***** DATASET EXTRACT

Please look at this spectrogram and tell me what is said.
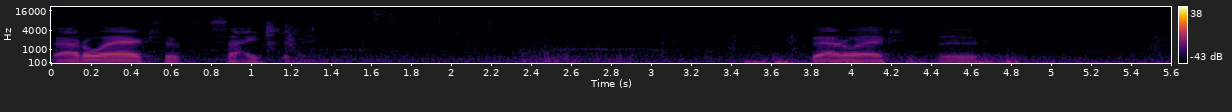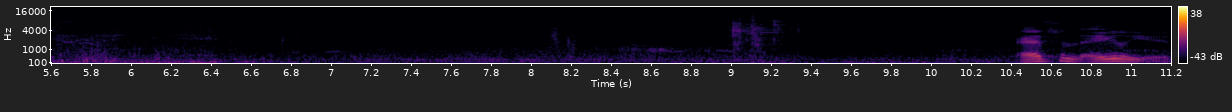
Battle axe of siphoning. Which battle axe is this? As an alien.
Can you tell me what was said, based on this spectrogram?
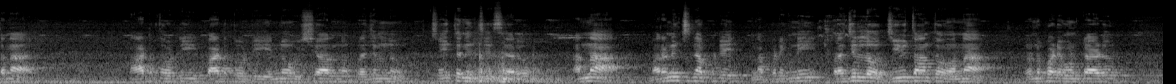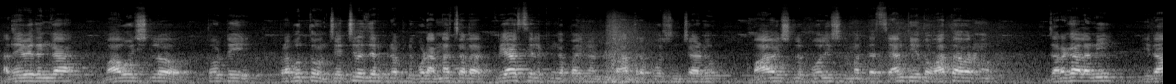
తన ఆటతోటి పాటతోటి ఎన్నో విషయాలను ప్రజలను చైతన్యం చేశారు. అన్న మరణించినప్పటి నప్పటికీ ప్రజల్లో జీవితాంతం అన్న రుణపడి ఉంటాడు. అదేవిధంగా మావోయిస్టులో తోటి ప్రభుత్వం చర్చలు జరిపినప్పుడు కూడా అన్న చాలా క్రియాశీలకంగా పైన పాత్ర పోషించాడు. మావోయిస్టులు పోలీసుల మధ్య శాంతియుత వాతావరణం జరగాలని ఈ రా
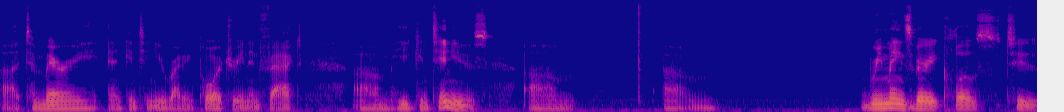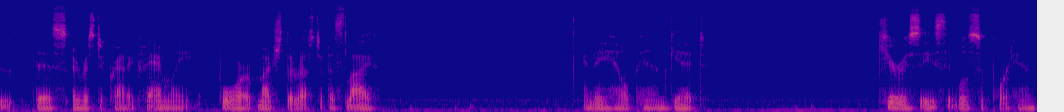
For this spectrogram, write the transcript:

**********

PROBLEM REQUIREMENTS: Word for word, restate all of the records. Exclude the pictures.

SOLUTION BELOW:
Please look at this spectrogram and tell me what is said.
Battle axe of siphoning. Which battle axe is this? As an alien.
Can you tell me what was said, based on this spectrogram?
తన ఆటతోటి పాటతోటి ఎన్నో విషయాలను ప్రజలను చైతన్యం చేశారు. అన్న మరణించినప్పటి నప్పటికీ ప్రజల్లో జీవితాంతం అన్న రుణపడి ఉంటాడు. అదేవిధంగా మావోయిస్టులో తోటి ప్రభుత్వం చర్చలు జరిపినప్పుడు కూడా అన్న చాలా క్రియాశీలకంగా పైన పాత్ర పోషించాడు. మావోయిస్టులు పోలీసుల మధ్య శాంతియుత వాతావరణం జరగాలని ఈ రా
For this spectrogram, write the transcript:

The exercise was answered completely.